There's more than one right way to pack your survival bag. As long as you use the available space efficiently, know where everything is, and can access essential supplies quickly, the rest is up to your preference.
That being said, there are a few general tips that can help you pack like a pro:
Put heavier items at the bottom of your bag with lighter items on top.
Whenever possible, put small items and containers that you don't need immediate access to in other containers that would take up space anyway (for example, put your fishing supplies, tools ignition and your signal mirror in your first aid kit) .
Group supplies into different compartments by category, such as food, ammunition, and medical supplies, unless space efficiency dictates otherwise.
Reserve easily accessible exterior compartments for items you may need quick access to, such as tourniquets, flares, and extra ammunition. Ideally, choose a bag with a few pockets that you can reach without having to remove or adjust the bag.
Use straps, tape, zip ties, or bungee cords to bundle loose items and secure them inside your bag so they don't scatter or migrate to other pockets during as you walk.
Roll loose items into extra blankets or clothing to keep them together and to carry more stuff in the same space.
Tie bulky and lightweight items such as bed sheets and rope to the outside of your pack to save valuable interior space.
Save even more space in your pack by adding a vest or shoulder strap to your loadout.
Pack and unpack your bag regularly and practice finding certain items quickly so you have speed on your side when you need it. Also, be sure to periodically inspect your bag and its contents for wear or damage. Establish a schedule for replacing medications and other perishables as they expire.

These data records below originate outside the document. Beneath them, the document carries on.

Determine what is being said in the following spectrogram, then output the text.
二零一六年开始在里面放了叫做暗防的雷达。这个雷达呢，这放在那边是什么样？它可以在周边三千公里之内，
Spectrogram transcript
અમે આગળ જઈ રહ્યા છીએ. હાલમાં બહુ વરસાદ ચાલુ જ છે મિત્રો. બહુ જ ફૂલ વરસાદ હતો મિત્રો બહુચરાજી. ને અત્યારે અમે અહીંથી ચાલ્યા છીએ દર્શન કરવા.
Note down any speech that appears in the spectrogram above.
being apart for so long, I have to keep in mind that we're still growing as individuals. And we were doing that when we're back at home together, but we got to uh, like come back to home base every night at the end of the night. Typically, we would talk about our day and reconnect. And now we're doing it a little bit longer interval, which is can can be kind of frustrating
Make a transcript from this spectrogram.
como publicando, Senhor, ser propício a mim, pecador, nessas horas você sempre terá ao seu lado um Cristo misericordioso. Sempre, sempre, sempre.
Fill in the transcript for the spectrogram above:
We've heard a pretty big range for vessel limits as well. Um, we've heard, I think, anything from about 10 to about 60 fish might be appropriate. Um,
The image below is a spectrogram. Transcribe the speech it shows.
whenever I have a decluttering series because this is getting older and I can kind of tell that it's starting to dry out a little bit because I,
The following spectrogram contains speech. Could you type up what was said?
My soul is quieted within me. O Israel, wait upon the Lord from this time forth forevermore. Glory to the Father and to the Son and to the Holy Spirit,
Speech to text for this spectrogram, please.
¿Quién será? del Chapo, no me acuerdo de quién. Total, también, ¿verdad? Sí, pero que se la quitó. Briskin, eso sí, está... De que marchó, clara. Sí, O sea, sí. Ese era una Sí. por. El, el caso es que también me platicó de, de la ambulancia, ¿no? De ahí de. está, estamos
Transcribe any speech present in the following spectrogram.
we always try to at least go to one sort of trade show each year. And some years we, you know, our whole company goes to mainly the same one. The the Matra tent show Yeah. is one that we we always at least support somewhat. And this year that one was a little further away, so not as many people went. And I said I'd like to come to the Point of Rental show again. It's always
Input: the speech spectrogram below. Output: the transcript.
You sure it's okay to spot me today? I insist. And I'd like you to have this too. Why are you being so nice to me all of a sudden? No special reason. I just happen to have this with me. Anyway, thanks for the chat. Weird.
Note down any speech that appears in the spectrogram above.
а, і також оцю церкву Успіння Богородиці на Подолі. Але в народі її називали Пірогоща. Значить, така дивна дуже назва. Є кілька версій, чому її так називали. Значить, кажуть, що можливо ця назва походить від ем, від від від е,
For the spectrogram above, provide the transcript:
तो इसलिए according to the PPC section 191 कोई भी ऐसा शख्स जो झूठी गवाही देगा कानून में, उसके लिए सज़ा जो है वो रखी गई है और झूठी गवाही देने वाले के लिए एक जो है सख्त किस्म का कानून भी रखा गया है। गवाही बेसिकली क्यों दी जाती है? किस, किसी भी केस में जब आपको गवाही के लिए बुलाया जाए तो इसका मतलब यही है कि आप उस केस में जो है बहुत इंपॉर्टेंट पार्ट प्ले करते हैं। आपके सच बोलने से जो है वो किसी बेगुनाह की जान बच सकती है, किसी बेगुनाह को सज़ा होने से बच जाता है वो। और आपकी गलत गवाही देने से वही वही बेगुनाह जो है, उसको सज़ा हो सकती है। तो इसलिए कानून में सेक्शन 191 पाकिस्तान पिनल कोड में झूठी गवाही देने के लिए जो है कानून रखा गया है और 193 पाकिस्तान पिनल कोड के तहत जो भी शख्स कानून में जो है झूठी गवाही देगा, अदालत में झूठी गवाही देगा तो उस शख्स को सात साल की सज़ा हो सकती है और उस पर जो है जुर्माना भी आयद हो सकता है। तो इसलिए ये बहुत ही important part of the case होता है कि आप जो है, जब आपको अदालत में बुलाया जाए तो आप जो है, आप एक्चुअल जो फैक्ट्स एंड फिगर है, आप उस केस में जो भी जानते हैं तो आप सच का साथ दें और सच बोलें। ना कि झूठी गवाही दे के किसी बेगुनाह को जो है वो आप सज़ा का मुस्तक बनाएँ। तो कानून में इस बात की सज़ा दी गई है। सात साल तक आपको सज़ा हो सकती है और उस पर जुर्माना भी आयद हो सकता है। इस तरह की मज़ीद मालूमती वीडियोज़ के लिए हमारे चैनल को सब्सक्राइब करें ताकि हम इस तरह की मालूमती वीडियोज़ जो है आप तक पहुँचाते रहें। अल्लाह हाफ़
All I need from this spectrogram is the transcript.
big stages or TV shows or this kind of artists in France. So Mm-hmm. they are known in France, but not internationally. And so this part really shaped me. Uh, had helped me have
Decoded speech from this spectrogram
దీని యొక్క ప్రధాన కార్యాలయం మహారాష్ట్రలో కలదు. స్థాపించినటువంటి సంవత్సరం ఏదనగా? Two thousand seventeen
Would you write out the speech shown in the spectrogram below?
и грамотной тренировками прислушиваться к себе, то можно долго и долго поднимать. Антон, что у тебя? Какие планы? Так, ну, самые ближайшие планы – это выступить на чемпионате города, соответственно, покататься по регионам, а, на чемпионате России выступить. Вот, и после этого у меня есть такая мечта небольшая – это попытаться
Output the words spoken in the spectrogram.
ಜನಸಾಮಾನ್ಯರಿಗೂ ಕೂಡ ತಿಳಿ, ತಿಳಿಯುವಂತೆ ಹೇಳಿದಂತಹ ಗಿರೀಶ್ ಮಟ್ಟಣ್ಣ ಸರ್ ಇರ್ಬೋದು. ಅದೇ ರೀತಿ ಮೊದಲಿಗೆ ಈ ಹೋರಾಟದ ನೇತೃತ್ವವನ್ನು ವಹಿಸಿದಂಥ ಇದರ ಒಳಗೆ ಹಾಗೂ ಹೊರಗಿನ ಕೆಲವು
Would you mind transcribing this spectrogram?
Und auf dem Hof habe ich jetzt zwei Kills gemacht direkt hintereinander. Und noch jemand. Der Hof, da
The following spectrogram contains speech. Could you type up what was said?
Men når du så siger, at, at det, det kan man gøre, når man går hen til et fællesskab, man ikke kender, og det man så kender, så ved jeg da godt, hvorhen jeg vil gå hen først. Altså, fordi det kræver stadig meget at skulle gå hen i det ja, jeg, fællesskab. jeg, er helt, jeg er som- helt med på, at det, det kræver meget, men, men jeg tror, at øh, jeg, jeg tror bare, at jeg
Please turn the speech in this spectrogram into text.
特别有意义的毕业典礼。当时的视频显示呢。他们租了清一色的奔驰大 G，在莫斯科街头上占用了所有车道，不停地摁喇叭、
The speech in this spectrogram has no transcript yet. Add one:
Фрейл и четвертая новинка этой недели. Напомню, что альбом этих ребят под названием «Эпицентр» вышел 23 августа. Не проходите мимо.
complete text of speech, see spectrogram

Finally, take the time to regularly practice using the tools and devices you carry.
Hopefully this guide has been helpful in highlighting the most important aspects of building and maintaining an essential survival kit.